→ **About this task**
Word for word, copy all the data and drop the pictures.

→ **Data records**
▶

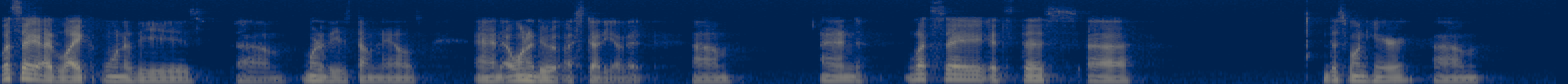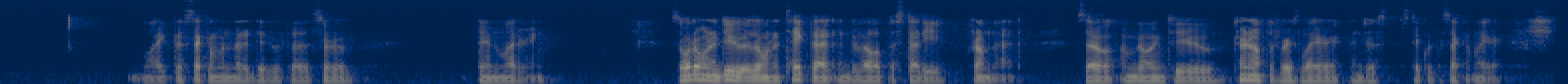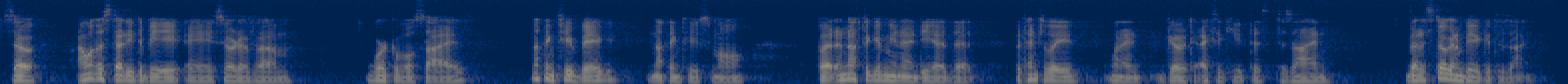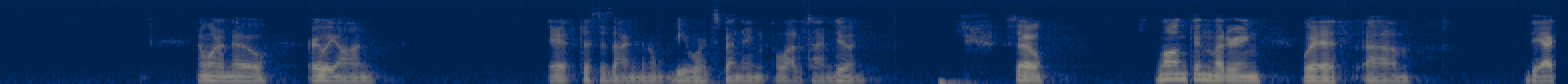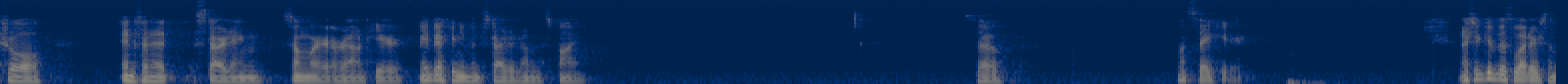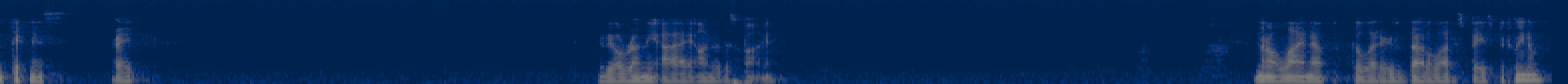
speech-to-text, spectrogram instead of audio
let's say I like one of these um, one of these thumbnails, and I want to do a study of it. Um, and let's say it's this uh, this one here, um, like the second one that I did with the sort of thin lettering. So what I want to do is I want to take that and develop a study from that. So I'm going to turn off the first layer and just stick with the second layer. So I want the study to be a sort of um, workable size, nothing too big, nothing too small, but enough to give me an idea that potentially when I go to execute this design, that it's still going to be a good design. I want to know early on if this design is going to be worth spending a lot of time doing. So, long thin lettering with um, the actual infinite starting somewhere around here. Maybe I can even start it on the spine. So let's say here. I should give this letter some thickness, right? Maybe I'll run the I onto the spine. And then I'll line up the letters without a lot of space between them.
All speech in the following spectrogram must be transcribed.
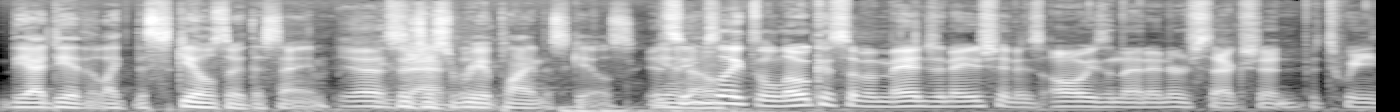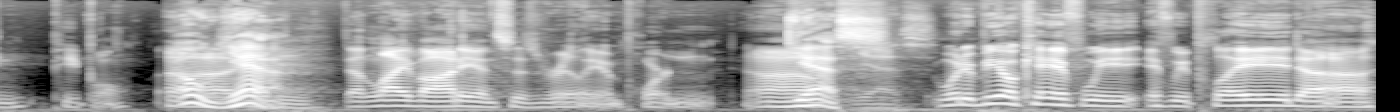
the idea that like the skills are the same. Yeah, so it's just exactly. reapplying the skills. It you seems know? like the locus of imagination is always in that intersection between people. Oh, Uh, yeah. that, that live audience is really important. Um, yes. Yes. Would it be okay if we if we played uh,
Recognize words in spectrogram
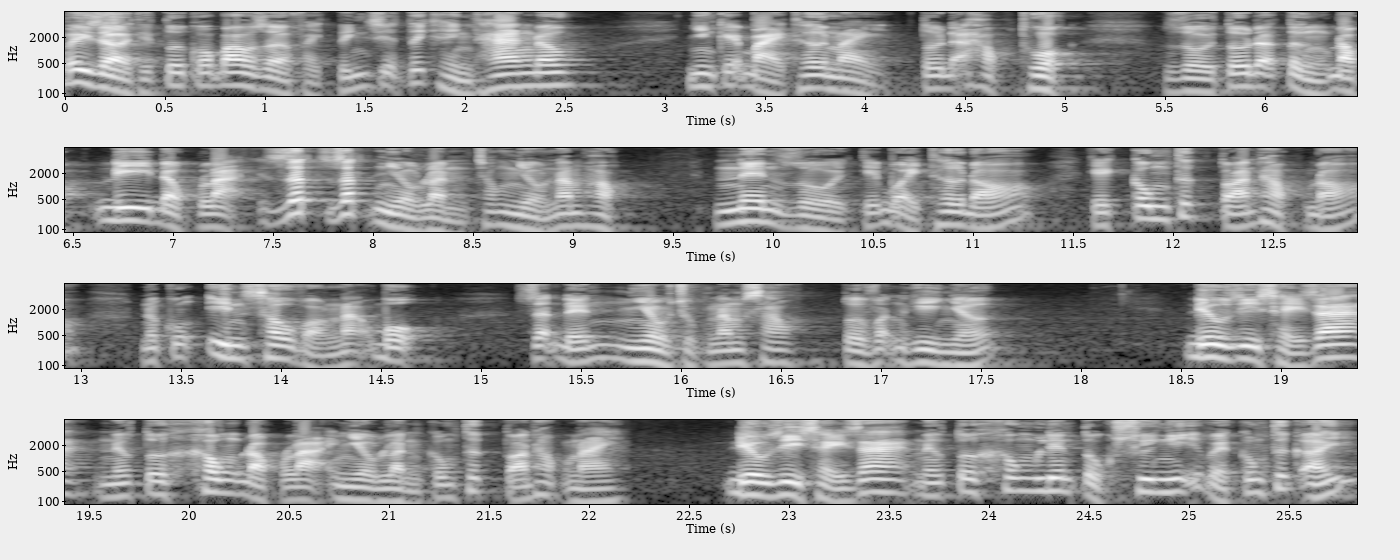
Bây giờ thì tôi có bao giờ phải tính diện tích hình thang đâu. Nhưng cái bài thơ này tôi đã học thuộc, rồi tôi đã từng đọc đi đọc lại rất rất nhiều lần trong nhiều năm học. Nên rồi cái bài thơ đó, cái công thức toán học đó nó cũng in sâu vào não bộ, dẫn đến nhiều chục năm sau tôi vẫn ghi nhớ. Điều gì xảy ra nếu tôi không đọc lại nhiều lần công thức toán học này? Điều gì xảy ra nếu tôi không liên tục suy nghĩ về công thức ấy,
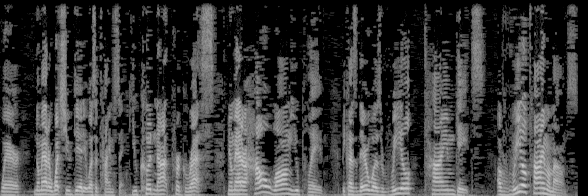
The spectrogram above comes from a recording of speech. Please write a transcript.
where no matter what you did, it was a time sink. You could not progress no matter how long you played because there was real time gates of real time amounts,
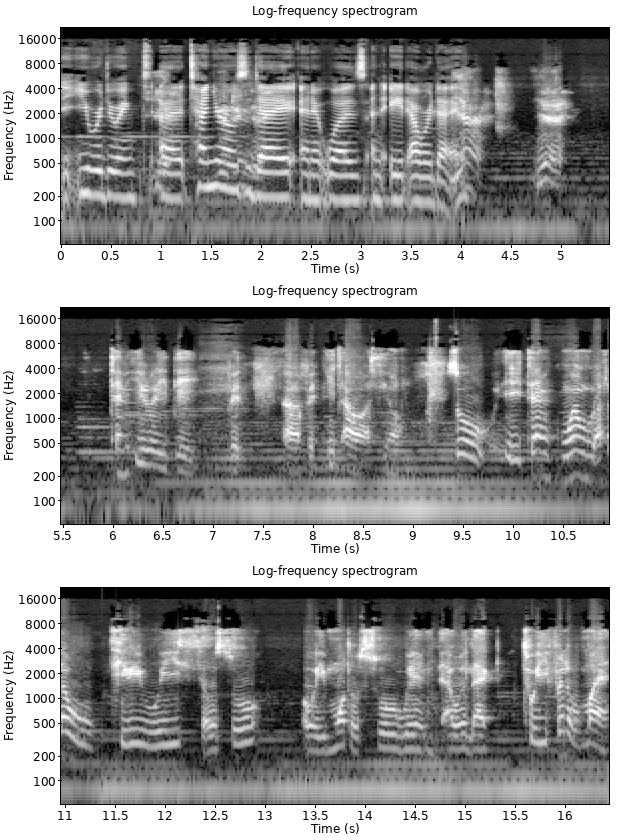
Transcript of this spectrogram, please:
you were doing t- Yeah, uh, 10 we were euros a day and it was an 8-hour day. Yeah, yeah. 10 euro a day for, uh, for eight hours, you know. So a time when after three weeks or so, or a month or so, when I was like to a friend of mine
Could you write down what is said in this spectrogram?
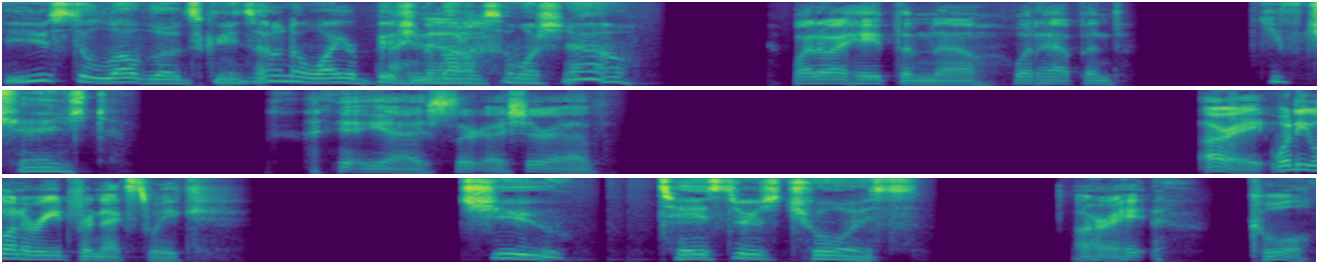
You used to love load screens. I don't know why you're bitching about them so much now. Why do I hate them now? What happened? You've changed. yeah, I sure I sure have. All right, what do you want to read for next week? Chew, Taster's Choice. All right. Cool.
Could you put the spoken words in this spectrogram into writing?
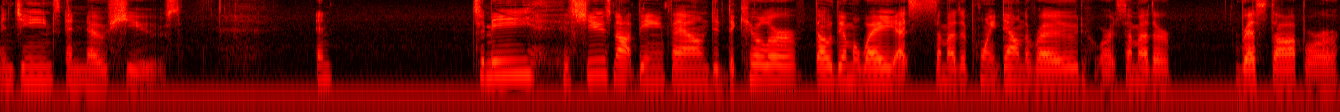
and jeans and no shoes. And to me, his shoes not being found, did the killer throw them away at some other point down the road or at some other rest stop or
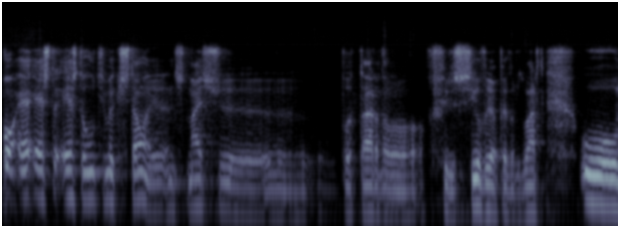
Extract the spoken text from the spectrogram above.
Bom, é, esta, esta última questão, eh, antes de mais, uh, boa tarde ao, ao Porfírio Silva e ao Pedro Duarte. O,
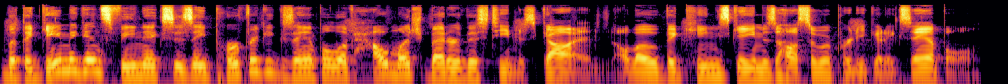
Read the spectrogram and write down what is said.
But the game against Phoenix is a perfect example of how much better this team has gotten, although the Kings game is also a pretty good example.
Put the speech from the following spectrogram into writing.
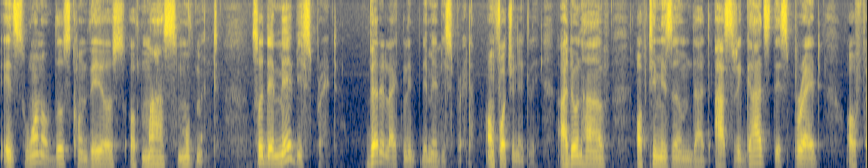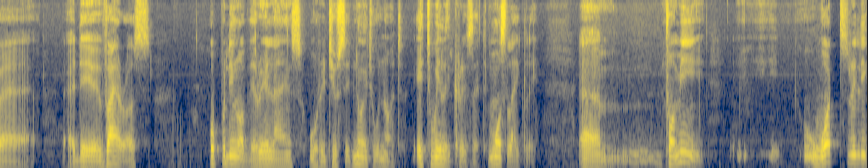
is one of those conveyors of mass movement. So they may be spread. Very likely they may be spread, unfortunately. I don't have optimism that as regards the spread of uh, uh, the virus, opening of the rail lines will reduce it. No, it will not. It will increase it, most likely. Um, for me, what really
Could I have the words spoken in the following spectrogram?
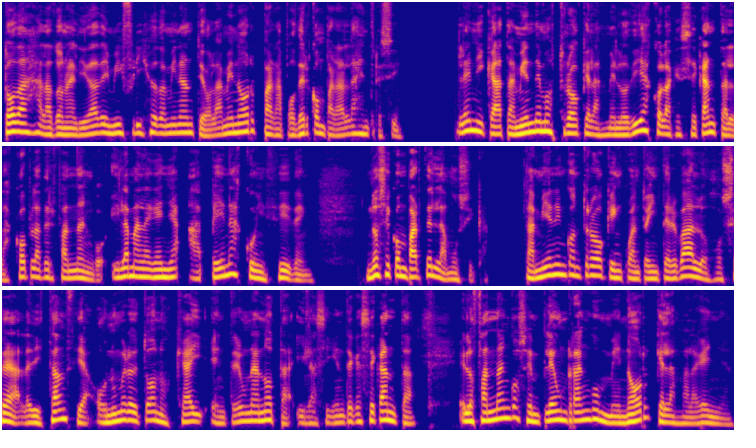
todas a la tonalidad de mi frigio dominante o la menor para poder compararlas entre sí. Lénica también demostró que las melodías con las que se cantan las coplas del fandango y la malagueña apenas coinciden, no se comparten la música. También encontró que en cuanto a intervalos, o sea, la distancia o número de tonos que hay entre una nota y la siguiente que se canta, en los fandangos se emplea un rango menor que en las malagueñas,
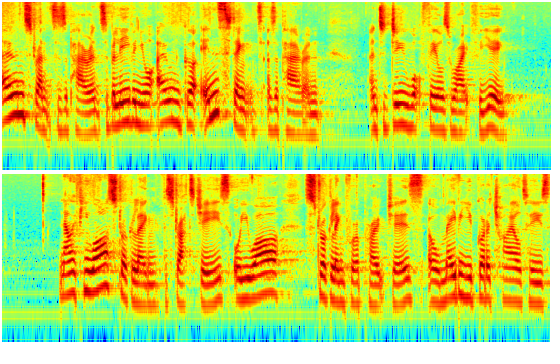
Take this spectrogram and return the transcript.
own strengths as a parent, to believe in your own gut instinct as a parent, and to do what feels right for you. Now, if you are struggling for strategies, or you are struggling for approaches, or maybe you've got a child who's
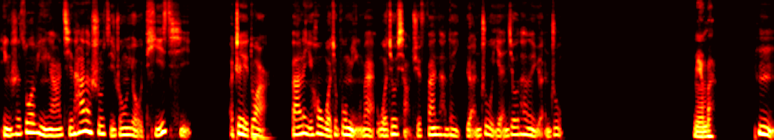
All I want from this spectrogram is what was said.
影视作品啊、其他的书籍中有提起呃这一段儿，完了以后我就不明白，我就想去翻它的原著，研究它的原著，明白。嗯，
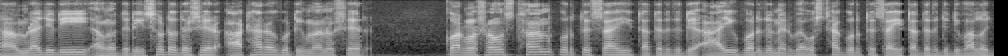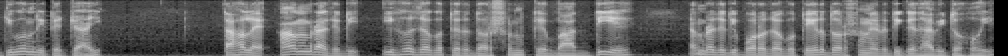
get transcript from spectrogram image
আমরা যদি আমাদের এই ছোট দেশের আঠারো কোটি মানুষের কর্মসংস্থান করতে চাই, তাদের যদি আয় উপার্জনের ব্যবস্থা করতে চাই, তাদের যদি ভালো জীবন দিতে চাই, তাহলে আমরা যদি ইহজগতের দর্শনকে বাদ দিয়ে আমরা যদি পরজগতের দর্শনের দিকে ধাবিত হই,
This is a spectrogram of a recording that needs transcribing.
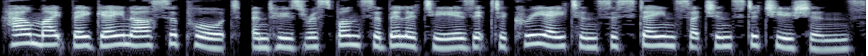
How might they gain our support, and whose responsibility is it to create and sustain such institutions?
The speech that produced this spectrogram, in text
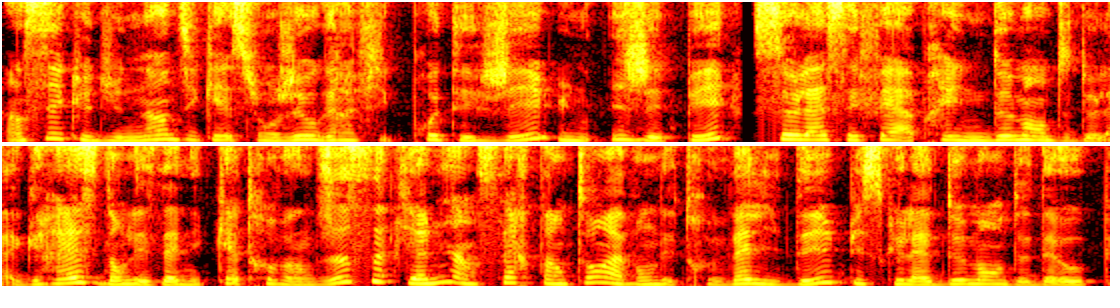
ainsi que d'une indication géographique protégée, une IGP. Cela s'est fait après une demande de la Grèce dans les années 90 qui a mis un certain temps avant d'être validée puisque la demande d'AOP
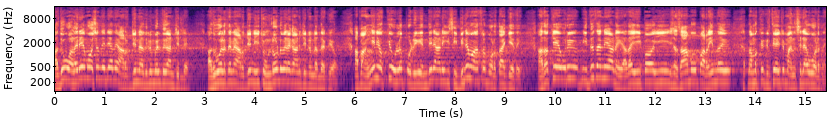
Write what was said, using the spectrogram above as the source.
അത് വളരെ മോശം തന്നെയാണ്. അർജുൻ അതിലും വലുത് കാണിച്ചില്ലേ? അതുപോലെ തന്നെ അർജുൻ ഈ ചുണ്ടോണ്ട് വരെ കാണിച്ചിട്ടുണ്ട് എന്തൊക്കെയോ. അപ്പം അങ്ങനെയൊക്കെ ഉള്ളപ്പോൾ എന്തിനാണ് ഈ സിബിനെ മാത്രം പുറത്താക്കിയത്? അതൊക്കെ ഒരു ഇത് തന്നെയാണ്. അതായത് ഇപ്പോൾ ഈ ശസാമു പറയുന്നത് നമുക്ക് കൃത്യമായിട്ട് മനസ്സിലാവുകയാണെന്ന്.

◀

→ **Reply**
speech-to-text, spectrogram instead of audio
let's say I like one of these um, one of these thumbnails, and I want to do a study of it. Um, and let's say it's this uh, this one here, um, like the second one that I did with the sort of thin lettering. So what I want to do is I want to take that and develop a study from that. So I'm going to turn off the first layer and just stick with the second layer. So I want the study to be a sort of um, workable size, nothing too big, nothing too small, but enough to give me an idea that potentially when I go to execute this design, that it's still going to be a good design. I want to know early on if this design is going to be worth spending a lot of time doing. So, long thin lettering with um, the actual infinite starting somewhere around here. Maybe I can even start it on the spine. So let's say here. I should give this letter some thickness, right? Maybe I'll run the I onto the spine. And then I'll line up the letters without a lot of space between them.
All speech in the following spectrogram must be transcribed.
the idea that like the skills are the same. Yeah, so it's just exactly. reapplying the skills. It you seems know? like the locus of imagination is always in that intersection between people. Oh, Uh, yeah. that, that live audience is really important. Um, yes. Yes. Would it be okay if we if we played uh,
Recognize words in spectrogram
Bây giờ thì tôi có bao giờ phải tính diện tích hình thang đâu. Nhưng cái bài thơ này tôi đã học thuộc, rồi tôi đã từng đọc đi đọc lại rất rất nhiều lần trong nhiều năm học. Nên rồi cái bài thơ đó, cái công thức toán học đó nó cũng in sâu vào não bộ, dẫn đến nhiều chục năm sau tôi vẫn ghi nhớ. Điều gì xảy ra nếu tôi không đọc lại nhiều lần công thức toán học này? Điều gì xảy ra nếu tôi không liên tục suy nghĩ về công thức ấy,
The spectrogram above comes from a recording of speech. Please write a transcript.
where no matter what you did, it was a time sink. You could not progress no matter how long you played because there was real time gates of real time amounts,
Transcript of this spectrogram, please:
you were doing t- Yeah, uh, 10 we were euros a day and it was an 8-hour day. Yeah, yeah. 10 euro a day for, uh, for eight hours, you know. So a time when after three weeks or so, or a month or so, when I was like to a friend of mine
Could you write down what is said in this spectrogram?
You used to love load screens. I don't know why you're bitching about them so much now. Why do I hate them now? What happened? You've changed. yeah, I sure I sure have. All right, what do you want to read for next week? Chew, Taster's Choice. All right. Cool.
Could you put the spoken words in this spectrogram into writing?
and jeans and no shoes. And to me, his shoes not being found, did the killer throw them away at some other point down the road or at some other rest stop or
Extract the spoken text from the spectrogram above.
Bom, é, esta, esta última questão, eh, antes de mais, uh, boa tarde ao, ao Porfírio Silva e ao Pedro Duarte. O,
Read the spectrogram and write down what is said.
But the game against Phoenix is a perfect example of how much better this team has gotten, although the Kings game is also a pretty good example.
Put the speech from the following spectrogram into writing.
is one of those conveyors of mass movement. So they may be spread. Very likely they may be spread, unfortunately. I don't have optimism that as regards the spread of uh, uh, the virus, opening of the rail lines will reduce it. No, it will not. It will increase it, most likely. Um, for me, what really
Could I have the words spoken in the following spectrogram?
todas a la tonalidad de mi frigio dominante o la menor para poder compararlas entre sí. Lénica también demostró que las melodías con las que se cantan las coplas del fandango y la malagueña apenas coinciden, no se comparten la música. También encontró que en cuanto a intervalos, o sea, la distancia o número de tonos que hay entre una nota y la siguiente que se canta, en los fandangos se emplea un rango menor que en las malagueñas,
Take this spectrogram and return the transcript.
own strengths as a parent, to believe in your own gut instinct as a parent, and to do what feels right for you. Now, if you are struggling for strategies, or you are struggling for approaches, or maybe you've got a child who's
All I want from this spectrogram is what was said.
影视作品啊、其他的书籍中有提起呃这一段儿，完了以后我就不明白，我就想去翻它的原著，研究它的原著，明白。嗯，
get transcript from spectrogram image
আমরা যদি আমাদের এই ছোট দেশের আঠারো কোটি মানুষের কর্মসংস্থান করতে চাই, তাদের যদি আয় উপার্জনের ব্যবস্থা করতে চাই, তাদের যদি ভালো জীবন দিতে চাই, তাহলে আমরা যদি ইহজগতের দর্শনকে বাদ দিয়ে আমরা যদি পরজগতের দর্শনের দিকে ধাবিত হই,
This is a spectrogram of a recording that needs transcribing.
How might they gain our support, and whose responsibility is it to create and sustain such institutions?
The speech that produced this spectrogram, in text
ainsi que d'une indication géographique protégée, une IGP. Cela s'est fait après une demande de la Grèce dans les années 90 qui a mis un certain temps avant d'être validée puisque la demande d'AOP
Write what was said, using the spectrogram above as the source.
അത് വളരെ മോശം തന്നെയാണ്. അർജുൻ അതിലും വലുത് കാണിച്ചില്ലേ? അതുപോലെ തന്നെ അർജുൻ ഈ ചുണ്ടോണ്ട് വരെ കാണിച്ചിട്ടുണ്ട് എന്തൊക്കെയോ. അപ്പം അങ്ങനെയൊക്കെ ഉള്ളപ്പോൾ എന്തിനാണ് ഈ സിബിനെ മാത്രം പുറത്താക്കിയത്? അതൊക്കെ ഒരു ഇത് തന്നെയാണ്. അതായത് ഇപ്പോൾ ഈ ശസാമു പറയുന്നത് നമുക്ക് കൃത്യമായിട്ട് മനസ്സിലാവുകയാണെന്ന്.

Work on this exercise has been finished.